Although they probably don t realize it, teens have discovered a potentially deadly way of getting drunk inhaling alcohol vapors sometimes called vaping (not to be confused with use of electronic cigarettes). As reported on WCBS-TV (channel 2 in New York), alcohol vapor inhalation sends the drug directly to the bloodstream, resulting in a much faster high than if the same amount had been consumed normally.
But not only is the effect faster, it can well be more intense and dangerous, since there is no way to reverse inhalation. In contrast, of course, drinking too much alcohol can be reversed by regurgitation potentially preventing alcohol s depressing effects on central nervous system functions such as control of breathing.

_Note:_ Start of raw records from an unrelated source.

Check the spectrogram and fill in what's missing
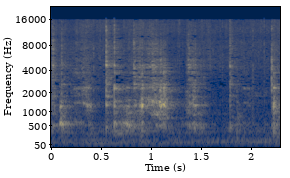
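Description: Onions sauté in a pan for a vegetable kurma, a soft sizzle under repeated quick spatula scrapes and stirring strokes that come in short, uneven bursts close to the pan.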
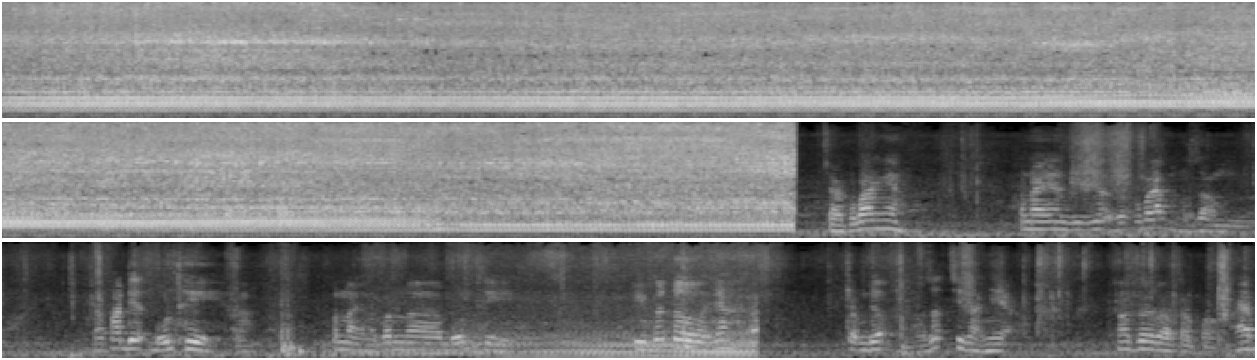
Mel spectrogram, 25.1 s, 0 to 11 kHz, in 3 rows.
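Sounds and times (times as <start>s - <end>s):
angle grinder spinning free: 0.0s - 13.7s
generator running: 0.0s - 13.7s, 20.0s - 21.8s.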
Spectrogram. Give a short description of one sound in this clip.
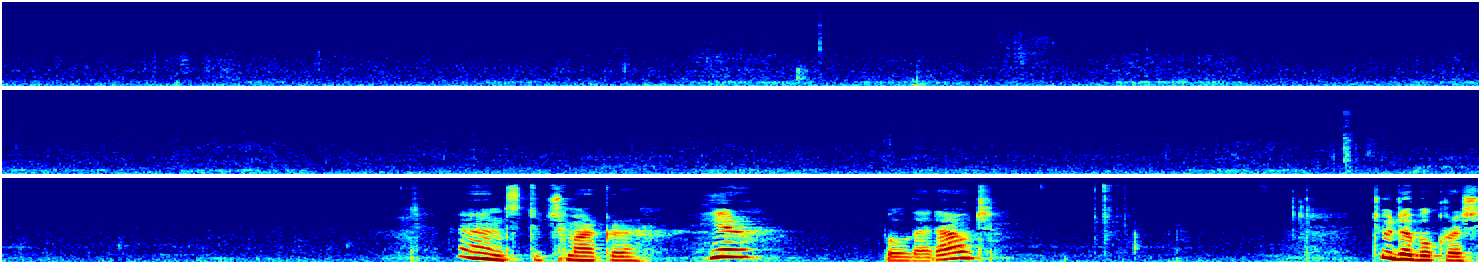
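A crochet hook softly rustles and clicks through yarn.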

ACSH s Dr. Josh Bloom explains, This is somewhat analogous to the difference in the effects of cocaine and crack. Although they are the same drug, it is the inhalation of crack vapor that causes a much faster (and more dangerous) pharmacological response. It s simply a matter of getting more of the drug to the brain more quickly.
WCBS quoted adolescent addiction specialist John Corbet: For the adolescent it s very exciting because the effects are immediate, which meets their impulsive nature.
ACSH s Dr. Gil Ross observed I doubt that most teens who try this method are really trying to kill themselves, but it would be easy to do. Parents and others involved with teens should be aware of the possibility of their trying alcohol vaping and be sure the youngsters really understand the risks involved.